Germany passed a decree in 2002 pro-hibiting mines from using cyanide leach-ing processes. The Czech Senate of August 2002 and Czech Parliament of September 2000, made decisions to for-bid gold production through cyanide leaching in the Czech Republic domain (Mining Law of 1991, Article 30). In 1997 the Turkish Council of State decid-ed not to allow gold production through cyanide leaching, on the basis of article 56 of the Turkish Constitution, which guarantees the right of people to live in a healthy environment. Hungary bans the use of cyanide at mine sites.
The Future of Cyanide Regulation in the U.S.
Will cyanide eventually be outlawed in the U.S.? The EPA is very interested in mer-cury contamination, which is a byproduct of some metal mining operations. It may turn its sights on cyanide next. Colorado is still considering a ban. Other states besides Montana might consider bans if there are any more Summitville or Zortman incidents. Mine operators should make cer-tain that there are no more Summitville or Zortman cases, and be particularly careful to protect wildlife and the environment when using cyanide. Nothing will stop commodity-extractive industries faster than harmed wildlife—almost more so than the loss of human life. If wildlife is impact-ed by a mining operation, the regulatory forces will stop it cold. And, if there are any more disasters like Summitville or Zort-man, there will be more bans.
|International Cyanide Management Code |
The International Cyanide Management Code is a voluntary initiative for the gold mining industry and the producers and transporters of the cyanide used in gold mining. It is intended to complement an operation's existing regulatory require- ments.

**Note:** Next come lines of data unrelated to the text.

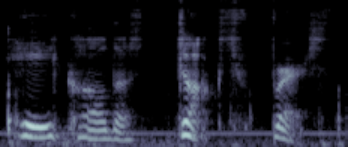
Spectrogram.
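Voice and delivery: ordinary delivery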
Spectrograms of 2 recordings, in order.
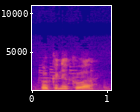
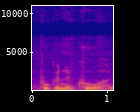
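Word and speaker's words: Puka Nacua: Puka Nakua. Puka Nakua, yes.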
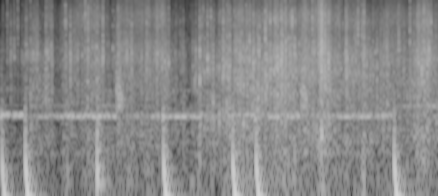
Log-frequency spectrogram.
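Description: Brown kraft packing paper crinkling and rustling as it is pulled off a boxed item, over background music with a low thumping beat and a held tone.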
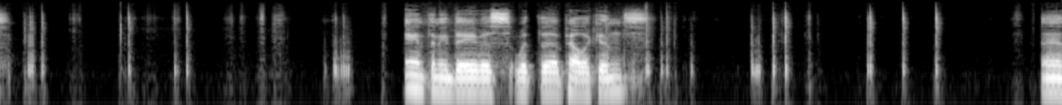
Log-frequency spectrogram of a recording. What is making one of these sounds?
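Stiff cards slide and tap softly against each other.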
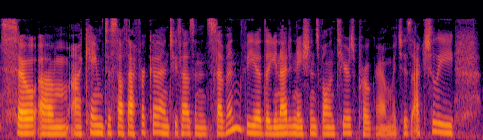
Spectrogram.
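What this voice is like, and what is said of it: American accent. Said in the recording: “I have an American accent.”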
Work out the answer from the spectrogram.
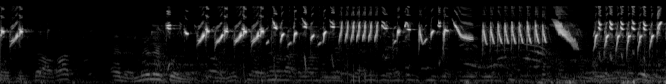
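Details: After a brief silence, a European goldfinch launches into rapid, jingling song with chattering note series, dense buzzy trills and upward-sweeping whistles, delivered almost without break.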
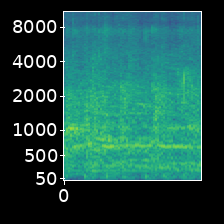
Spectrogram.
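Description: Audience applause after a student speech contest at a school Ramadan event, a brief, steady wash of clapping with some voices mixed in.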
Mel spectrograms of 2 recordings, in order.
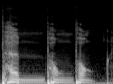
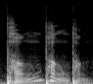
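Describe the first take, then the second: First: The name is said in Guiyang dialect. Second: The name is said in standard Mandarin.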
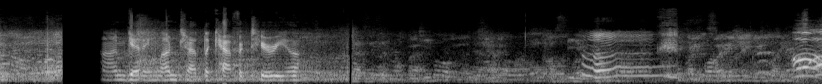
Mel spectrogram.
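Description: Young people talk and laugh close by.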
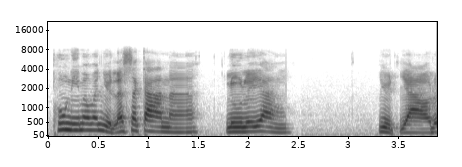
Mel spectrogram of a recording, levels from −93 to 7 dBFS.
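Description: At 1.31 s a packet arrived late and the jitter buffer ran dry, so the receiver held the last sound for about 68 ms until 1.41 s, a short stall heard as a slightly buzzy hold with nothing lost. From 1.42 to 1.47 s a short concealed packet loss follows: roughly 40 ms never reached the decoder, and the gap was patched by extending the preceding sound, giving a brief smear as playback jumps about 20 ms ahead. Between 2.39 and 2.54 s one channel drops out, likely from one stereo channel being lost before the mono sum, so the level falls abruptly by about 6 dB and then recovers.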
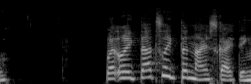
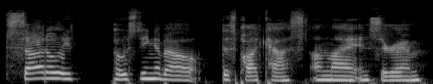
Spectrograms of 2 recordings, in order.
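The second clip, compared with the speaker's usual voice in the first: ordinary delivery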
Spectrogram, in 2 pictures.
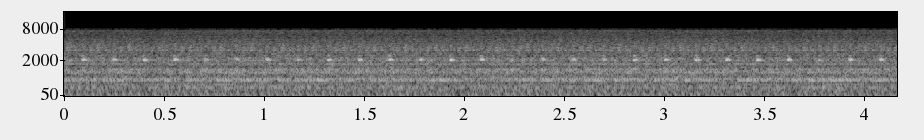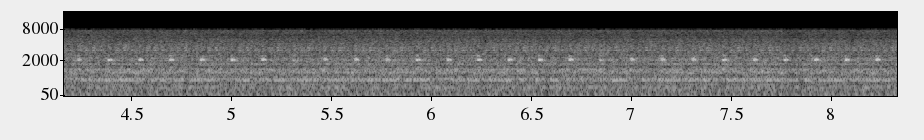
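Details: VX19 engine right after start-up: a light, sharp, steady tick about twice a second over the idle, an even top-end tapping noise.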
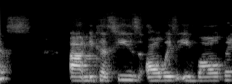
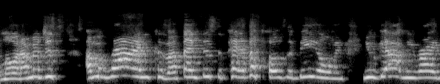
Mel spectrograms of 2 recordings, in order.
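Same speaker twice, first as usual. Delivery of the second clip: high, loud, eager plea to the Lord; excited prayer; 9 semitones higher, 5 dB louder than usual. Retold or imitated. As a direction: call out to the Lord, rushing. Person praying while running.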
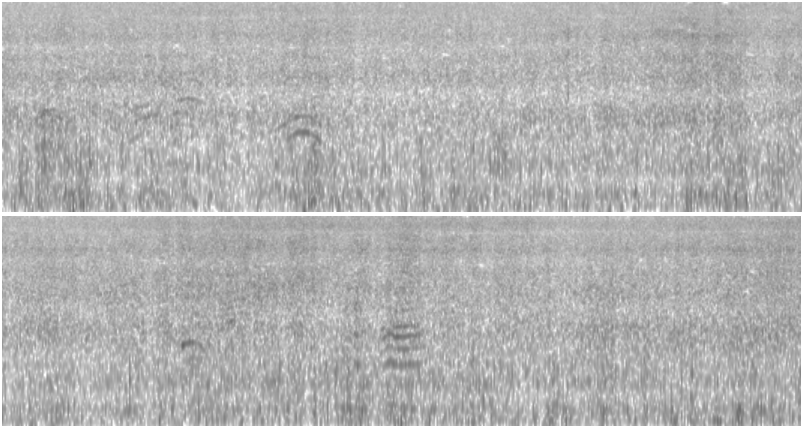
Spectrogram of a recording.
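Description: Wind buffeting the microphone in uneven gusts, over the steady wash of rough surf breaking on the beach. A few faint, distant calls are heard about two seconds in and again near the end.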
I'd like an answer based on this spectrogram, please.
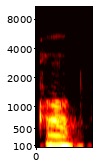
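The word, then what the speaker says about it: قاف: This Qaf is pronouncing in throat. Look, Qaf.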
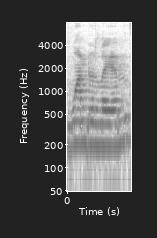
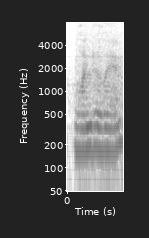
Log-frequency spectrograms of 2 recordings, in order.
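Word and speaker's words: Onederland: but if you don't, it's Wonderland spelled with O-N-E, Wonderland, which just means that you're in the 100s.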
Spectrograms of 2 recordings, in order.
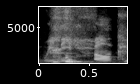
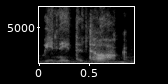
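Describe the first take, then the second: First: It is spoken in a normal full voice. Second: It is spoken in a soft whisper.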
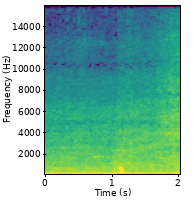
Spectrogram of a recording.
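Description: Steady low rumble of passing road traffic, with no single event standing out.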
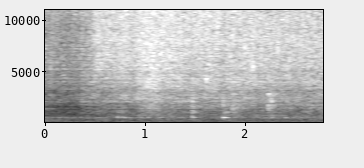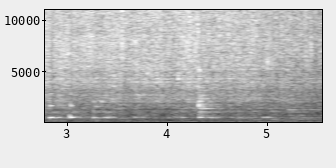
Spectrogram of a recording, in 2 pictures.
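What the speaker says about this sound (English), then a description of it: "I have 2 tablespoons of oil on heat right now." Garlic dropped into two tablespoons of hot oil for a samosa filling sizzles and crackles steadily and close by, with a few sharper pops, and no voices.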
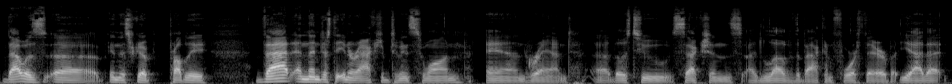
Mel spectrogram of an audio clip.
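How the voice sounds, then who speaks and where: A man's voice: sits low, steady tone, normal speed. A man hosting a casual group chat, talking in a rambling way with repeated phrases and frequent chuckles. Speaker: host. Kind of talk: casual chat, going round the guests.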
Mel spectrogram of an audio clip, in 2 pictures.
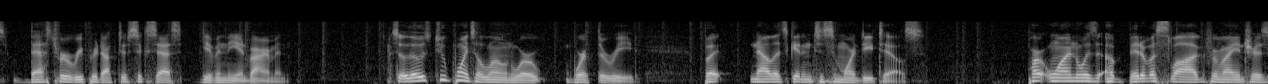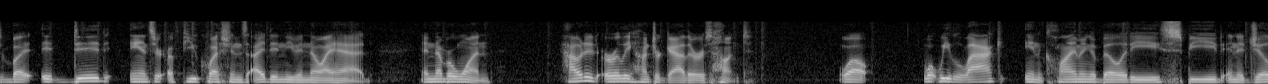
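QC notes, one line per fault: No faults found in this speech; the call microphone processing trims the lowest bass and leaves nothing above 8 kHz, as expected for that path.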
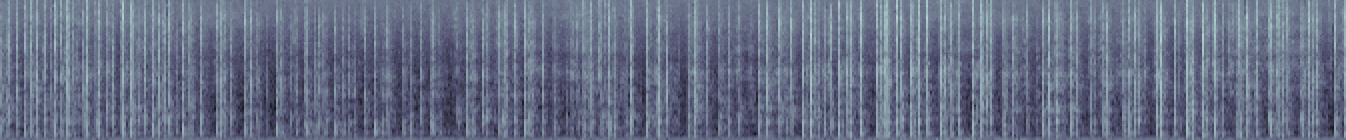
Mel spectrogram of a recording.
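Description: Objects being handled close to the microphone for ASMR: a dense, unbroken run of rapid clicking, tapping and crackling, several sharp ticks a second, growing louder a little after halfway.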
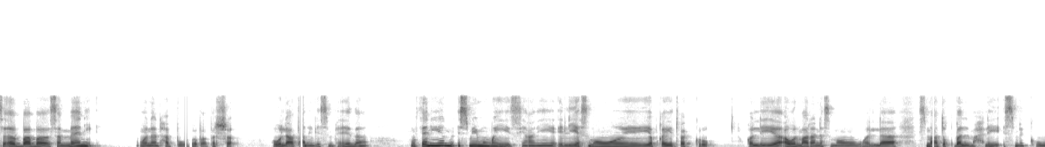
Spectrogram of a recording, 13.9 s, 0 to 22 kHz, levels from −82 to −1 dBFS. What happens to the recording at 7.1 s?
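At 7.04 to 7.06 s, just after "هذا وثانيا إسمي مميز", there is packet loss on the ADPCM call. About a single packet's worth of audio, 10 ms, fails to arrive and is filled with silence. Because the receiver's adaptive predictor and step size no longer match the sender's, the speech comes back from that hard-edged gap with brief, slight distortion before re-converging. The surrounding G.722 wideband coding at 64 kbit/s sounds clear.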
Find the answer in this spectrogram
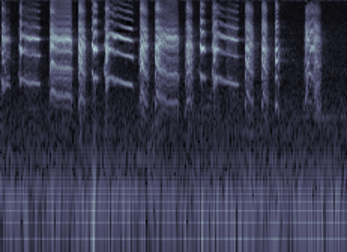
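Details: Long-tailed shrike in chatty song for tutoring: a fast run of squawky, nasal notes with strong overtones, some drawn out and slightly descending.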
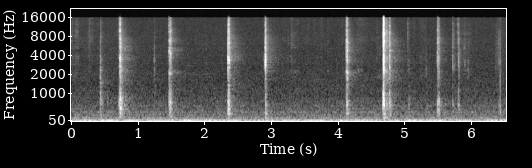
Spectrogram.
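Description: Thick cardboard game tiles set down one at a time on a tabletop, each giving a sharp click: about seven clicks at an uneven pace, with a few fainter taps between.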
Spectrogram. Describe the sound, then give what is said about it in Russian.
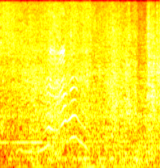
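An aluminium boat pushed across the shore into the water gives a continuous broad rushing wash with a scraping, hissing texture, and a voice sounds briefly over it. “Перевернув лодку, бросает в нее весла. Толкает лодку к воде”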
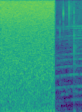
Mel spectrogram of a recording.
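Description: Pink noise test signal from real-time analyzer software plays as a loud broadband hiss for under a second, then stops abruptly, leaving faint low background.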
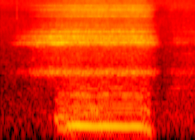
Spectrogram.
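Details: Adult male partner snoring in his sleep before being woken and asked to turn over: one long, low, droning snore on a single breath with a steady buzzing tone.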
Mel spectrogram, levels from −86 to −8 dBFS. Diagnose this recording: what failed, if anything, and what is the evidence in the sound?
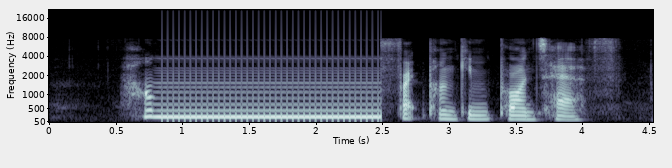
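The audio hits a system hang loop from 0.84 s to 2.49 s, a driver or buffer failure. The speech freezes into one 42.67 ms fragment that repeats exactly, around 39 times, so you get a fast mechanical rattle at about 23.4 Hz instead of words. That's the driver or host locking up while the sound hardware keeps replaying the same ring buffer. The loop length fits a 2048-sample buffer.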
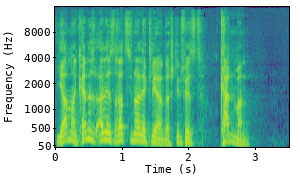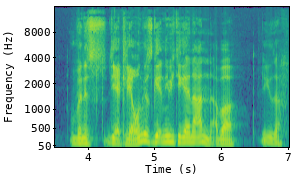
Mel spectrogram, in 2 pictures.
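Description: A man co-hosting a podcast, joking and reacting quickly with exclamations in casual chat. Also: mid-range voice, animated, a bit bright, breathy edge. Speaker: podcast co-host.

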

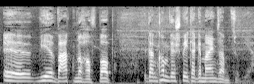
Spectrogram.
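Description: A man's voice: on the high side, sing-song, normal speed, faint music behind. An actor playing a teasing, skeptical teenage boy detective with a dry, needling manner in a German audio drama. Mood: skeptical, casual.

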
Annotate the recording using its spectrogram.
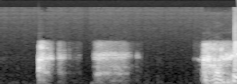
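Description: A person's two short breathy exhales over a telephone line, a scoffing half-laugh in reaction to being lectured.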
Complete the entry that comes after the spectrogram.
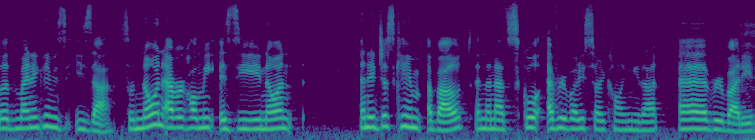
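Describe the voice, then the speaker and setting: Speech in a Quebec accent moves at a very fast pace. The intonation stays fairly even. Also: woman, fairly high pitch for a woman. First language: French. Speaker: fashion content creator. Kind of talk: podcast interview. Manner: casual, filler-heavy.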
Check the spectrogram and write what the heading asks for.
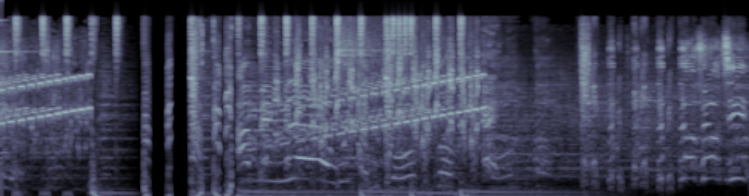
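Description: A DJ scratches rapidly on a turntable, cutting back and forth over a booming beat, with sharp chirping stabs and a steady high electronic tone layered in, loud, fading out near the end.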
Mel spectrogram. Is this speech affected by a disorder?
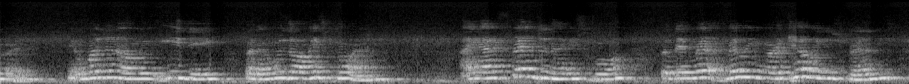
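Yes: spastic quadriplegic cerebral palsy.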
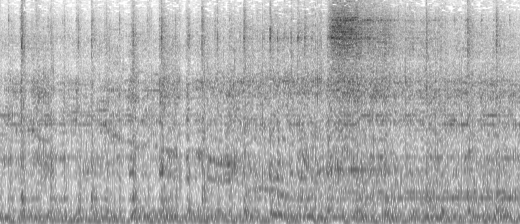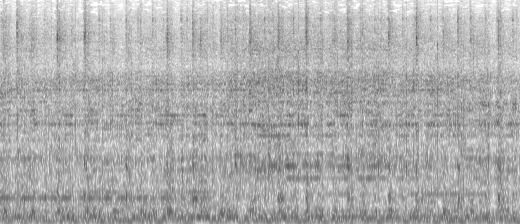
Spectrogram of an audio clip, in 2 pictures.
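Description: Thrash metal band playing live, heard from within the crowd: distorted electric guitars over fast, dense drumming.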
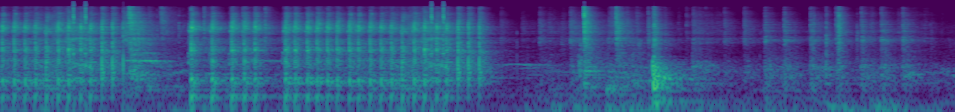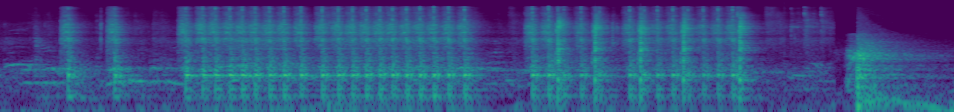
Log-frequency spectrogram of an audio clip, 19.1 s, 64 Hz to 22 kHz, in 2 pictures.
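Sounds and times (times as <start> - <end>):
airsoft gun rapid firing: 0.0 - 5.0, 11.4 - 17.3.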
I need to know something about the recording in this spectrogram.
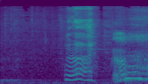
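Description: A young man screams in alarm.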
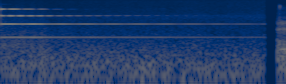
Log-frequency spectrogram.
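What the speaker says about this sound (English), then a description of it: "Please feel free to tap the bell to let us know that you're here." A single tap on a bell at a haunted hotel rings out clearly, its bright tone sustaining and slowly fading for about two seconds before cutting off abruptly into a brief burst of noise.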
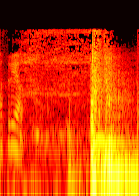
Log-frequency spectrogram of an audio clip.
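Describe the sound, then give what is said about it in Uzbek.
Italian-made mortars fired at Russian positions in Donbas. After a brief voice, a single loud, heavy blast erupts and trails off into a rumbling roar. “Bugun u safdoshlari bilan birgalikda Donbassdagi Rossiya pozitsiyalariga Italiya minomyotlaridan zarba bermoqda. Biz hozir Italiya minomyotlaridan foydalanyapmiz.”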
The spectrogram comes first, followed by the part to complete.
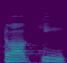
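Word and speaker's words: talk: Simple बोलेंगे वी आर टॉकिंग। अब कई बार ना लोग टॉक का प्रोनाउंसिएशन ही गलत करते हैं, उसको टाक बोलते हैं। ये टाक नहीं है, दिस इज टॉक।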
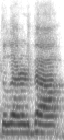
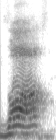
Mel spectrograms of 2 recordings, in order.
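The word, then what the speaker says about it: ظ: When pronouncing a Dha, the back of the tongue rises right here. And I mentioned this yesterday too, that this is the case with every single heavy letter. Any letter that's heavy, it requires the back of the tongue to rise.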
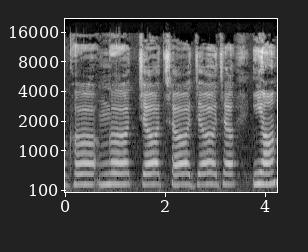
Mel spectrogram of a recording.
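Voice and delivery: ordinary talk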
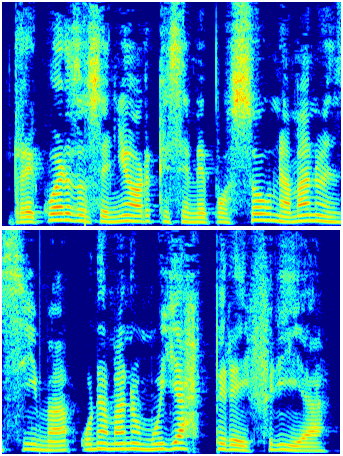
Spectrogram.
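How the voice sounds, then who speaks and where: A woman's voice: on the low side, moderate pace, muffled recording, close to an everyday voice. Woman reading a frightened young witness. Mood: fearful. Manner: hesitant, soft, answers briefly. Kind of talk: audiobook character reading.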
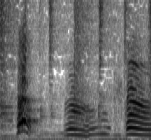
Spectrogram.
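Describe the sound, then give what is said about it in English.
A dog lets out a sharp bark, then two long, wavering whimpers. It is fairly loud, with no voices. “There's a good dog.”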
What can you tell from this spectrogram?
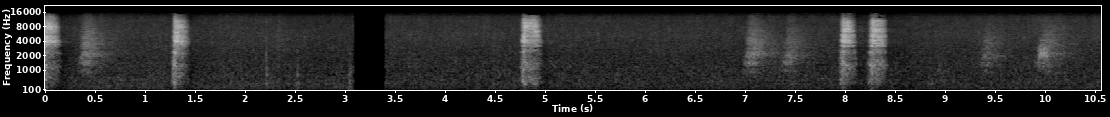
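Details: Hostile snorting exchange between a wild Japanese serow and a person on a trail beside a mountain stream, Japan, mid-September 2012. Irregular breathy bursts, some soft and some loud and sharp, spaced one to several seconds apart, with a brief silent gap.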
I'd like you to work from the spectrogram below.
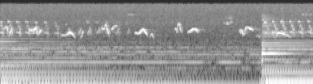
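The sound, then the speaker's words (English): American robins bicker in short, repeated chirps and whistles high overhead, flying back and forth between tree branches above the edge of a field, over a steady low droning hum that steps up in loudness near the end. “when in actuality I was just sitting here at the edge of the field leaning against the trunk of a tree and watching some American robins bicker high above me.”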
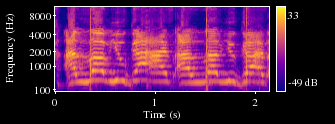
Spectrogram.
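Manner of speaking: high, drawn-out affection; excited, high-pitched shout-out; gushing excitement. Real, not acted. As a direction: gush it to the fans. Gushing to viewers after singing.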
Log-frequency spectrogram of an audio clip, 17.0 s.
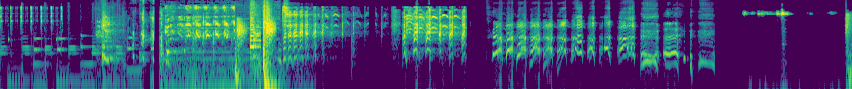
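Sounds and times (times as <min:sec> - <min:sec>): laughter in quick bursts: 0:01.9 - 0:04.7, 0:05.6 - 0:14.0.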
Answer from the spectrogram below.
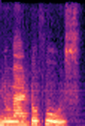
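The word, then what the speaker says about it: pneumatophores: That's P silent, नुमैटोफोर्स, नुमैटोफोर्स।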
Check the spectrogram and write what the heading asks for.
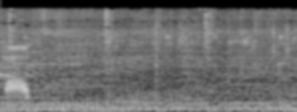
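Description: Steady low rumble of motorbikes and a large waiting crowd at a busy school gate.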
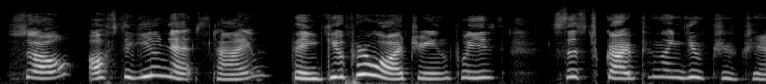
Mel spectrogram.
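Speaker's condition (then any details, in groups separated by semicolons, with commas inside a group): Spastic cerebral palsy, mixed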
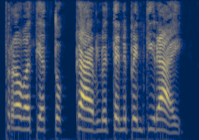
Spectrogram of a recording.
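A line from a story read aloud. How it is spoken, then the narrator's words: Yelled. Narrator (Italian): urlò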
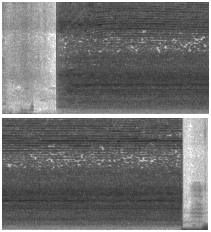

Compliance with the rules, regula- tions and laws of the applicable political jurisdiction is necessary; this code is not intended to contravene such laws. The Code focuses exclusively on the safe management of cyanide that is pro- duced, transported and used for the recov- ery of gold, and on cyanidation mill tailings and leach solutions. The Code originally was developed for gold mining operations, and addresses production, transport, stor- age and use of cyanide, and the decom- missioning of cyanide facilities. It also includes requirements related to financial assurance, accident prevention, emergency response, training, public reporting, stake- holder involvement and verification proce- dures. Cyanide producers and transporters are subject to the applicable portions of the Code identified in their respective. It does not address all safety or envi- ronmental activities that may be present at gold mining operations such as the design and construction of tailings impoundments or long-term closure and rehabilitation of mining operations. As it applies to gold mining operations, the Code is comprised of two major ele- ments. The Principles broadly state com- mitments that signatories make to manage cyanide in a responsible manner. Stand- ards of Practice follow each Principle, identifying the performance goals and objectives that must be met to comply with the Principle. The Principles and Practices applicable to cyanide production and transportation operations are included in their respective Verification Protocols. Operations are certified as being in com- pliance with the Code upon an independ- ent third-party audit verifying they meet the Standards of Practice, Production Practice or Transport Practice.